  • Dr. Karen Ottone-Cross and Dr. Melissa Bray present at the California Association for School Psychologists conference

Overview

The Department of Educational Psychology sponsors master of arts/sixth-year and doctor of philosophy programs in school psychology. The graduate programs in school psychology are integrated and organized programs of professional psychology that prepare scientist-practitioners whose primary professional interests involve children, families, and the educational process. The programs have an orientation that emphasizes the integration of theory and research relative to enhancing individual development. The programs also stress an empirically based intervention approach to the practice of school psychology.

Master’s/Sixth-Year Program

The master's/sixth-year program is designed to prepare qualified school psychologists to practice in public schools or related educational settings. The program requires a minimum of 75 semester hours of graduate coursework including practica and internship; however, the master’s degree is awarded after 30 semester hours of coursework. The sixth-year diploma is awarded after completion of the remaining 36 semester hours of coursework including the practica and internship. The program is designed so that students can complete all master’s/sixth-year program requirements in 3 years of full-time graduate study.

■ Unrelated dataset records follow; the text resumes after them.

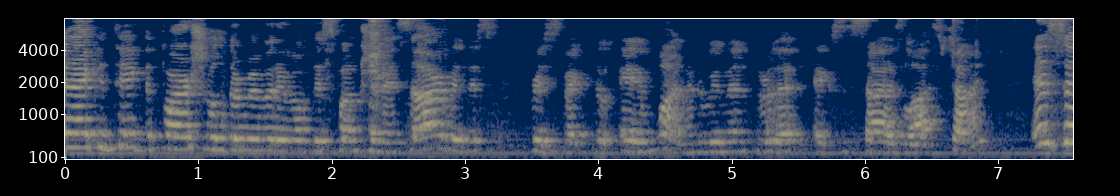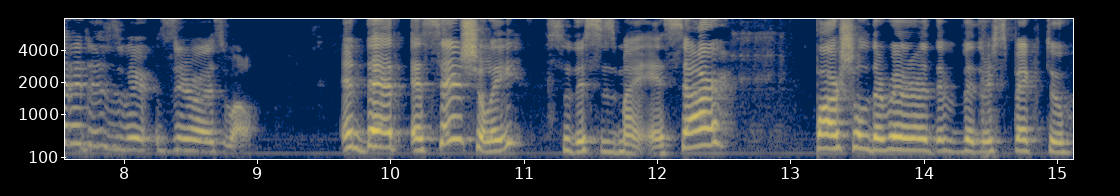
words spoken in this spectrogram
And I can take the partial derivative of this function SR with this respect to A1, and we went through that exercise last time, and set it as zero as well. And that essentially, so this is my SR, partial derivative with respect to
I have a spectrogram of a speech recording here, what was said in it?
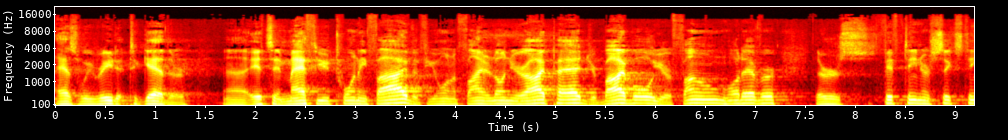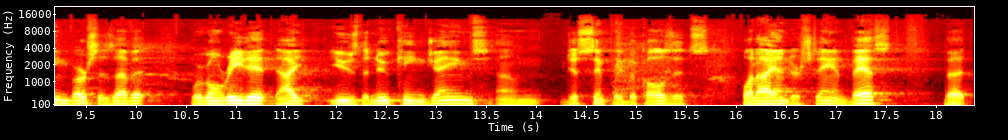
as we read it together. Uh, it's in Matthew 25. If you want to find it on your iPad, your Bible, your phone, whatever, there's 15 or 16 verses of it. We're going to read it. I use the New King James um, just simply because it's what I understand best. But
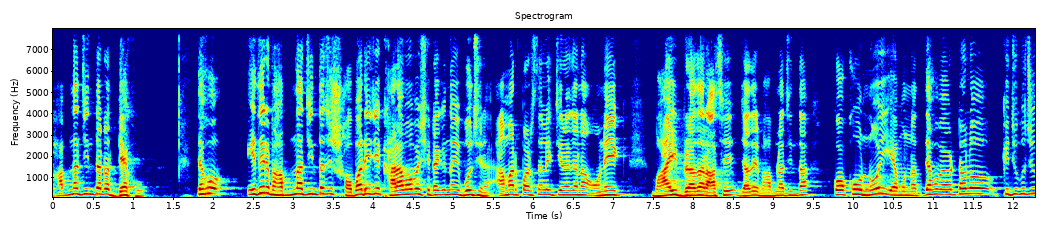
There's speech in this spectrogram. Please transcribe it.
ভাবনা চিন্তাটা দেখো। দেখো, এদের ভাবনা চিন্তা যে সবারই যে খারাপ হবে সেটা কিন্তু আমি বলছি না। আমার পার্সোনালি চেনা জানা অনেক ভাই ব্রাদার আছে যাদের ভাবনা চিন্তা কখনোই এমন না। দেখো, ব্যাপারটা হলো কিছু কিছু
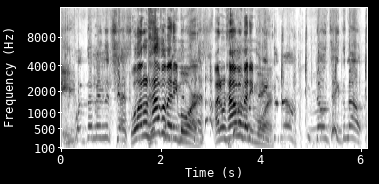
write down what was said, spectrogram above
You can Put them in the chest. Well, I don't Put have them in the anymore. chest. I don't have them Don't anymore. Take them out. Don't take them out.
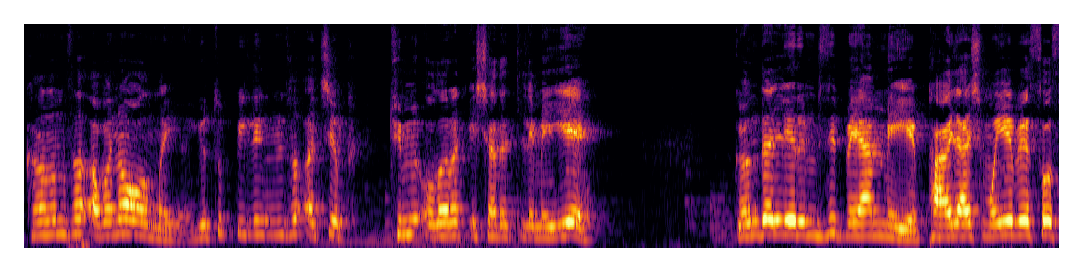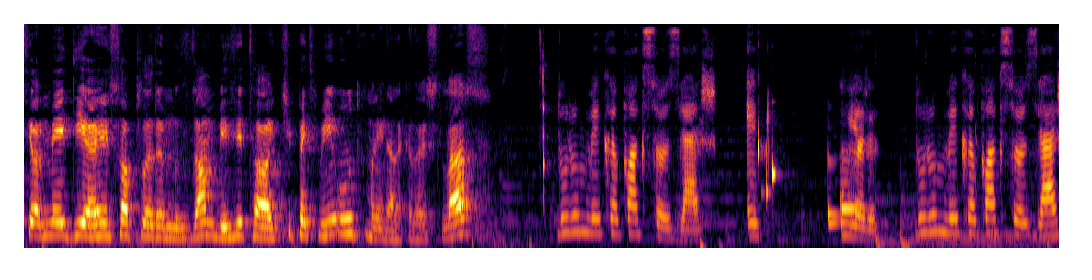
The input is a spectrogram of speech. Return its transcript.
Kanalımıza abone olmayı, YouTube bildiriminizi açıp tümü olarak işaretlemeyi, gönderilerimizi beğenmeyi, paylaşmayı ve sosyal medya hesaplarımızdan bizi takip etmeyi unutmayın arkadaşlar. Durum ve kapak sözler. Et. Uyarı. Durum ve kapak sözler.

Ph.D. Program

The Ph.D. program in school psychology adheres to the scientist-practitioner model of graduate education in psychology. The program is designed to prepare students for the practice of school psychology based on the scientific method, and to promote the commitment to a career of research directed toward the advancement of the science of psychology. The program prepares psychologists who will practice in schools or other educationally related settings that will meet the professional employment demands for:

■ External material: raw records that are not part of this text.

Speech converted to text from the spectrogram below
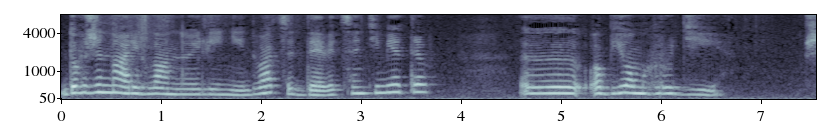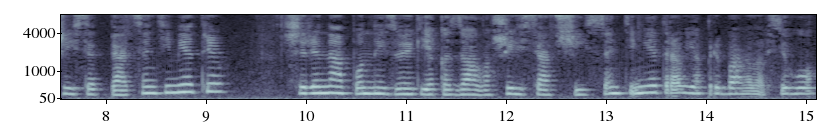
Довжина регланної лінії 29 см, об'єм груді 65 см, ширина по низу, як я казала, 66 см. Я прибавила всього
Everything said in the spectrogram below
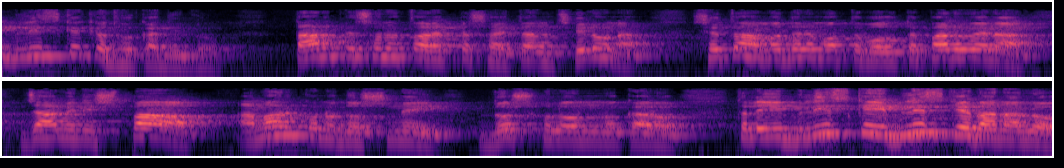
ইবলিসকে কেউ ধোকা দিল? তার পেছনে তো আরেকটা শয়তান ছিল না। সে তো আমাদের মতো বলতে পারবে না যে আমি নিষ্পাপ, আমার কোনো দোষ নেই, দোষ হলো অন্য কারও। তাহলে ইবলিসকে ইবলিসকে বানালো?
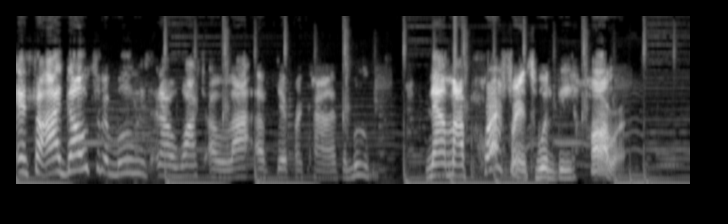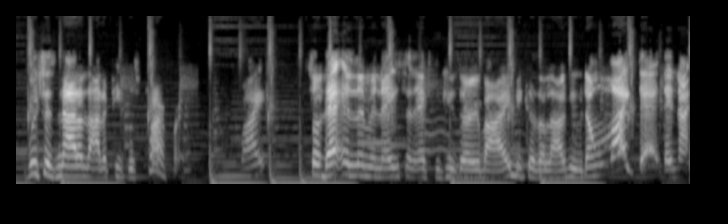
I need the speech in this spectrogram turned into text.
And so I go to the movies and I watch a lot of different kinds of movies. Now, my preference would be horror, which is not a lot of people's preference, right? So that eliminates and executes everybody because a lot of people don't like that. They're not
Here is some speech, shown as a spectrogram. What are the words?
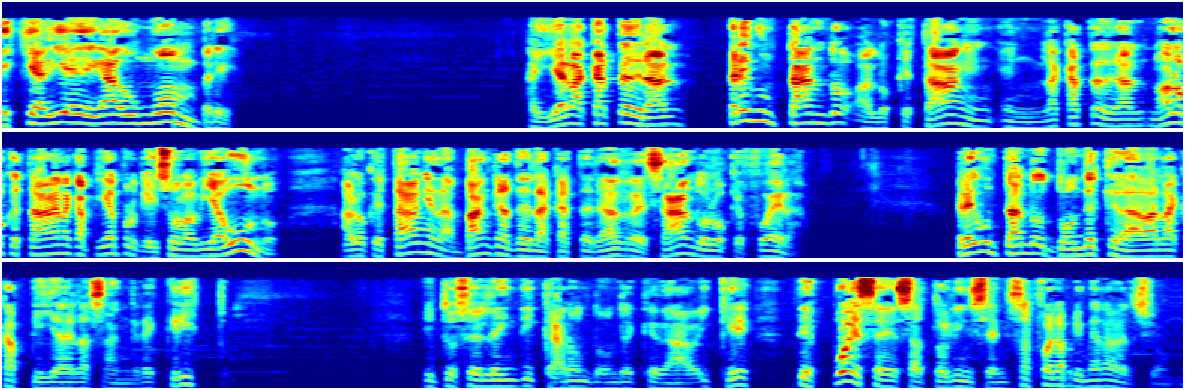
es que había llegado un hombre allí a la catedral preguntando a los que estaban en, la catedral, no a los que estaban en la capilla porque ahí solo había uno, a los que estaban en las bancas de la catedral rezando, lo que fuera, preguntando dónde quedaba la capilla de la sangre de Cristo. Entonces le indicaron dónde quedaba y que después se desató el incendio. Esa fue la primera versión.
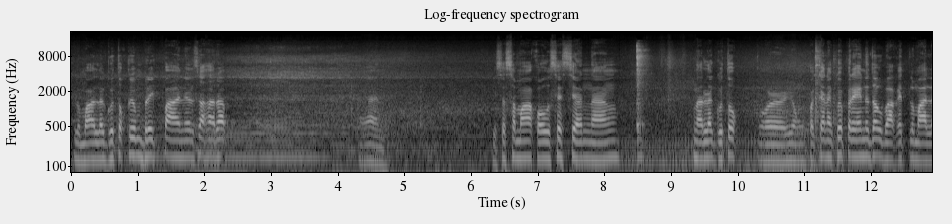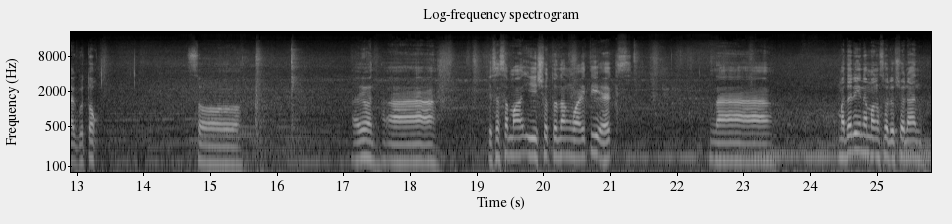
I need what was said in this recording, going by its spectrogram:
Lumalagutok yung brake panel sa harap. Ayan. Isa sa mga causes yan ng nalagutok or yung pagka nagpepreno daw bakit lumalagutok. So ayun, ah isa sa mga issue to ng YTX na madali namang solusyonan.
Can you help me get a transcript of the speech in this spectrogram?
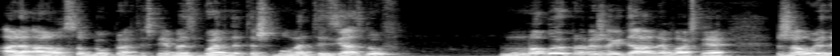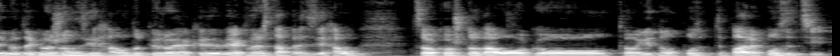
ale Alonso był praktycznie bezbłędny, też momenty zjazdów, no były prawie że idealne właśnie. Żałuję tego, tego że on zjechał dopiero jak, jak Verstappen zjechał, co kosztowało go tą jedną pozy- parę pozycji.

  1. psychologists in psychoeducational research;
  2. mental health research specialists in child psychology;
  3. psychologists in child treatment agencies, hospitals, and private practice; and
  4. professionals in higher education committed to preparing educators and clinicians in psychoeducational services.

The program requires a minimum of 120 semester hours of coursework beyond the baccalaureate degree including the practica and internship, and 15 hours of dissertation research. It is designed so that students can complete all doctoral program requirements after 5 years of full-time graduate study. The typical student usually takes 5-6 years (5 = median; 6 = average) to complete all program requirements.

Beyond formal coursework, students are encouraged to be involved with faculty research endeavors. Support and encouragement for student publications and presentations at national meetings is provided throughout the student's program. This involvement and encouragement in research activities is complemented by coursework and experiences designed to allow an early integration of theory and practice.